Researchers at Missouri University of Science and Technology have developed a probe capable of detecting signs of disease or environmental change inside a single human cell.

Dr. Yinfa Ma, Curators’ Teaching Professor of chemistry, and Dr. Honglan Shi, associate research professor of chemistry at Missouri S&T, worked with colleagues at Clemson University to develop a single-cell analyzer that can be used for research and many other applications.

“It’s a novel design,” Ma says. “Everybody would like to see what’s going on in one cell – but how?”

With a collaborative effort, the team figured out how — and they applied for the patent in October 2014.

The work is funded through a $567,311 grant from the National Institute of General Medical Sciences of the National Institutes of Health.

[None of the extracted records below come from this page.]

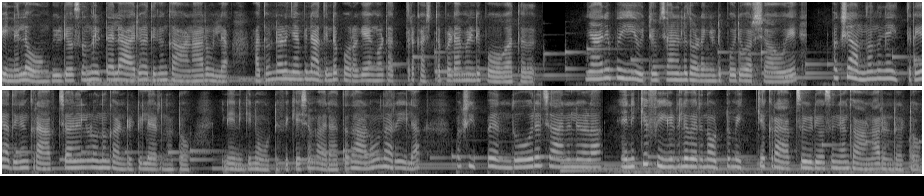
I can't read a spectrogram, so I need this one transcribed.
പിന്നെ ലോങ് വീഡിയോസ് ഒന്നും ഇട്ടാൽ ആരും അധികം കാണാറുമില്ല. അതുകൊണ്ടാണ് ഞാൻ പിന്നെ അതിന്റെ പുറകെ അങ്ങോട്ട് അത്ര കഷ്ടപ്പെടാൻ വേണ്ടി പോകാത്തത്. ഞാനിപ്പോൾ ഈ യൂട്യൂബ് ചാനൽ തുടങ്ങിയിട്ട് ഇപ്പോൾ ഒരു വർഷമാവുകയെ പക്ഷെ അന്നൊന്നും ഞാൻ ഇത്രയും അധികം ക്രാഫ്റ്റ് ചാനലുകളൊന്നും കണ്ടിട്ടില്ലായിരുന്നു കേട്ടോ. ഇനി എനിക്ക് നോട്ടിഫിക്കേഷൻ വരാത്തതാണോ എന്നറിയില്ല. പക്ഷെ ഇപ്പോൾ എന്തോരം ചാനലുകളാണ് എനിക്ക് ഫീഡിൽ വരുന്ന ഒട്ടുമിക്ക ക്രാഫ്റ്റ്സ് വീഡിയോസും ഞാൻ കാണാറുണ്ട് കേട്ടോ.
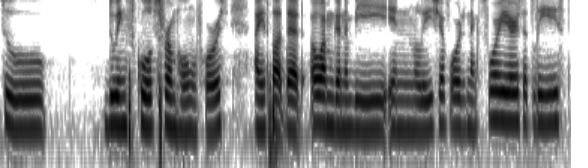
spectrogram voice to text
to doing schools from home, of course. I thought that, oh, I'm gonna be in Malaysia for the next four years at least,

To detect changes when a single cell is exposed to external variations caused by disease or environmental changes, the team developed an optic-fiber probe with hexagonal strands surrounding a center fiber. Imagine a doctor’s needle, and then scale it way, way down so the tip is 2 to 5 microns in size. When inserted into a cell, the probe’s fluorescent nanomaterial-doped tip is used to detect either its pH change or corresponding temperature change.